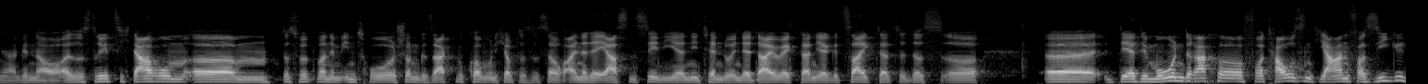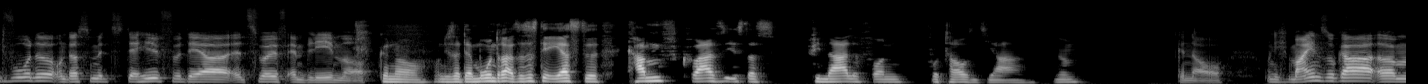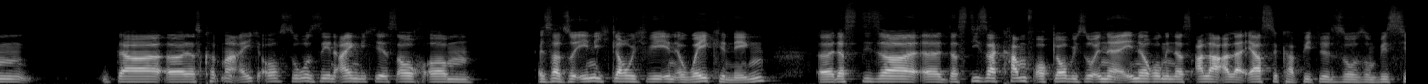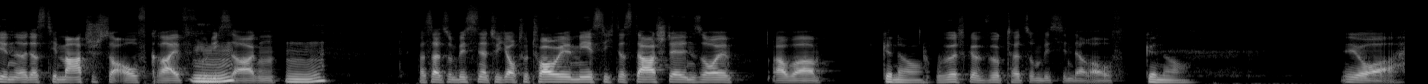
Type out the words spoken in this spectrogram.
Ja, genau. Also es dreht sich darum, ähm, das wird man im Intro schon gesagt bekommen und ich glaube, das ist auch eine der ersten Szenen, die ja Nintendo in der Direct dann ja gezeigt hatte, dass äh, äh, der Dämonendrache vor tausend Jahren versiegelt wurde und das mit der Hilfe der äh, zwölf Embleme. Genau. Und dieser Dämonendrache, also das ist der erste Kampf, quasi ist das Finale von vor tausend Jahren. Ne? Genau. Und ich meine sogar, ähm, da, äh, das könnte man eigentlich auch so sehen, eigentlich ist auch, ähm, ist halt so ähnlich, glaube ich, wie in Awakening, äh, dass dieser, äh, dass dieser Kampf auch, glaube ich, so in der Erinnerung in das aller, allererste Kapitel so, so ein bisschen äh, das thematisch so aufgreift, würde ich Mhm. sagen. Mhm. Was halt so ein bisschen natürlich auch tutorialmäßig das darstellen soll, aber Genau, wird, wirkt halt so ein bisschen darauf. genau. Ja.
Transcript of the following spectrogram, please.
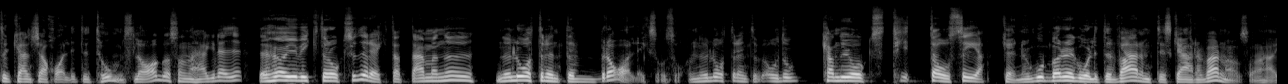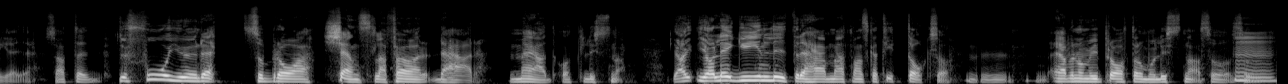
Du kanske har lite tomslag och sådana här grejer. Det hör ju Viktor också direkt att nej, men nu, nu låter det inte bra liksom så. Nu låter det inte, och då kan du också titta och se, okej nu börjar det gå lite varmt i skarvarna och sådana här grejer. Så att eh, du får ju en rätt så bra känsla för det här med att lyssna. Jag, jag lägger ju in lite det här med att man ska titta också. Mm. Även om vi pratar om att lyssna så, så Mm.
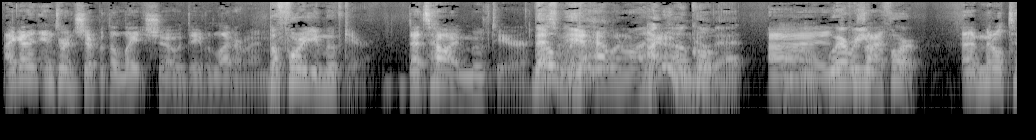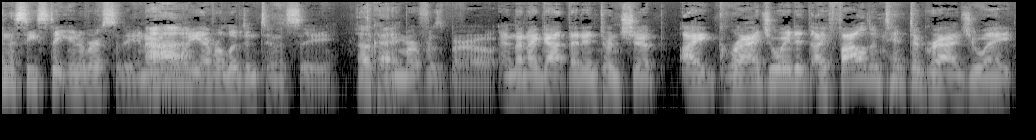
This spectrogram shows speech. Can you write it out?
I got an internship at the Late Show with David Letterman. Before you moved here. That's how I moved here. That's Oh, really? yeah, how and why. I didn't oh, cool. know that. Uh, Where were 'cause you I- before? uh, Middle Tennessee State University, and Ah. I only ever lived in Tennessee. Okay. In Murfreesboro, and then I got that internship. I graduated. I filed intent to graduate,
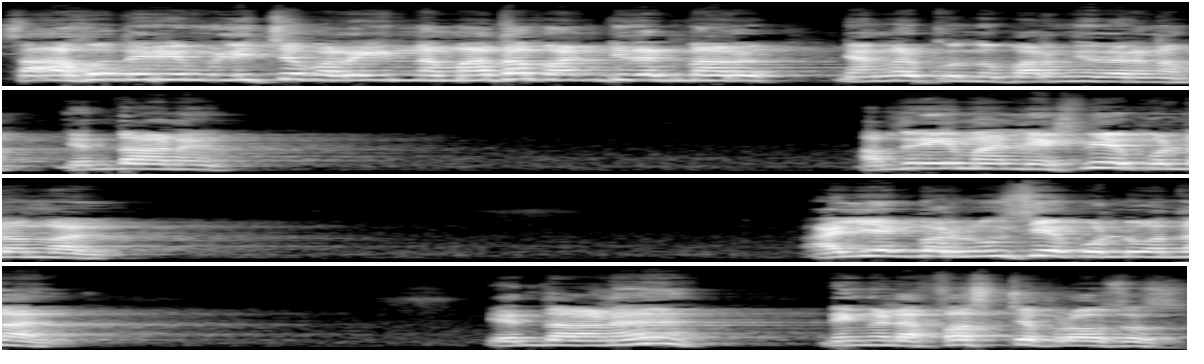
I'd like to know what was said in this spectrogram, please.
സാഹോദര്യം വിളിച്ചു പറയുന്ന മതപണ്ഡിതന്മാർ ഞങ്ങൾക്കൊന്ന് പറഞ്ഞു തരണം. എന്താണ്? അബ്ദുറഹിമാൻ ലക്ഷ്മിയെ കൊണ്ടുവന്നാൽ അലി അക്ബർ റൂസിയെ കൊണ്ടുവന്നാൽ എന്താണ് നിങ്ങളുടെ ഫസ്റ്റ് പ്രോസസ്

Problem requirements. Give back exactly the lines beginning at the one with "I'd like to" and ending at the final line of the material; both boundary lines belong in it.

Solution for this task.
I'd like to know what was said in this spectrogram, please.
സാഹോദര്യം വിളിച്ചു പറയുന്ന മതപണ്ഡിതന്മാർ ഞങ്ങൾക്കൊന്ന് പറഞ്ഞു തരണം. എന്താണ്? അബ്ദുറഹിമാൻ ലക്ഷ്മിയെ കൊണ്ടുവന്നാൽ അലി അക്ബർ റൂസിയെ കൊണ്ടുവന്നാൽ എന്താണ് നിങ്ങളുടെ ഫസ്റ്റ് പ്രോസസ്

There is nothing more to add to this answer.